What does the Future Hold?
Well, the possibilities are endless.
As you may know, soybeans are broken down into two main components, meal and oil. Soybean meal is mainly fed to swine, poultry aquaculture, and dairy cattle, but is also used for a variety of products. Soybean oil is often used as a replacement for petroleum or other oils, offering an environmentally friendly product sourced right from your backyard.
Biodiesel and Aviation Fuel are made from soybeans. Biodiesel and renewable diesel’s benefits to rural America don’t stop with job creation or a reduction in greenhouse gas emissions. In fact, what started nearly three decades ago as an industry to reduce the amount of excess soybean oil on the market, continues to be a strong market for soybean farmers today.
Soybeans, specifically soybean oil is a key component to making crayons. Soy crayons are easier to use as they glide smoother and don’t flake. The colors created using the soybean oils are brighter, are less toxic to children and are entirely biodegradable.
Soybeans are used on the road through Concrete and Asphalt Sealant. Soybean oil can add durability, flexibility and act as a sealant on concrete and asphalt roads, maximizing the longevity of the infrastructure. It doesn’t stop there, a new soy-based dust suppressant is making its way onto rural roads as an agent to control dust in high-traffic areas.

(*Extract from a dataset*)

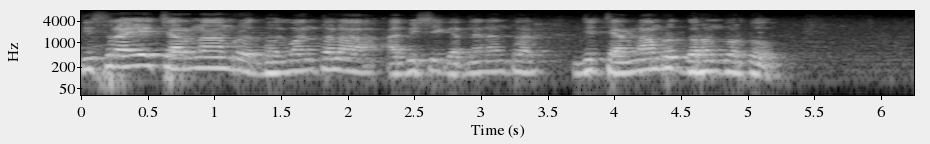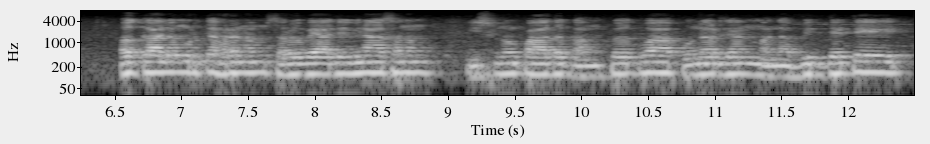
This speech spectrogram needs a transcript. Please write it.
तिसरं आहे चरणामृत. भगवंताला अभिषेक घातल्यानंतर जे चरणामृत ग्रहण करतो अकालमूर्त हरणम सर्व्या व्याधी विनाशनम विष्णुपाद कृत्वा पुनर्जन्म न विद्यते.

Today, about one-third of America’s nearly 10,000 newspaper printers use it. And, more than 90% of the nation’s daily newspapers are printed with color soy ink. Soy inks also work well for label printing, as they allow a reduction in ink coverage by 85% compared to water-based inks.
Soy-Based Car Seats
For over 10 years, Ford Motor Company has used soybean-based foam as a key material in the seat cushions, seat backs and headrests of every vehicle built in North America.
Goodyear Tire’s sustainability goals outlined in their Corporate Responsibility Report included increased consumption of soybean oil by 25 percent by 2020 and to fully replace petroleum-derived oils by 2040.
Soy-Based Football Fields
The Dana J. Dykhouse Football Stadium at South Dakota State University has a unique tie to the soybean industry. The backing on the artificial turf on the field is soy-based versus the traditional petroleum-based product.
Across the nation, U.S. companies are now offering hundreds of biobased products, ranging from cleaning supplies to carpet backing to energy efficient roofing materials, made with ingredients grown right here on American farms.
Consumers win with products that curb dependence on foreign oil as well as reduce greenhouse gas emissions. Soy biobased products can also offer environmental and health benefits, such as lower VOCs, reduce exposure to toxic chemicals as well as irritation from odors, and more. Learn more at www.soybiobased.org.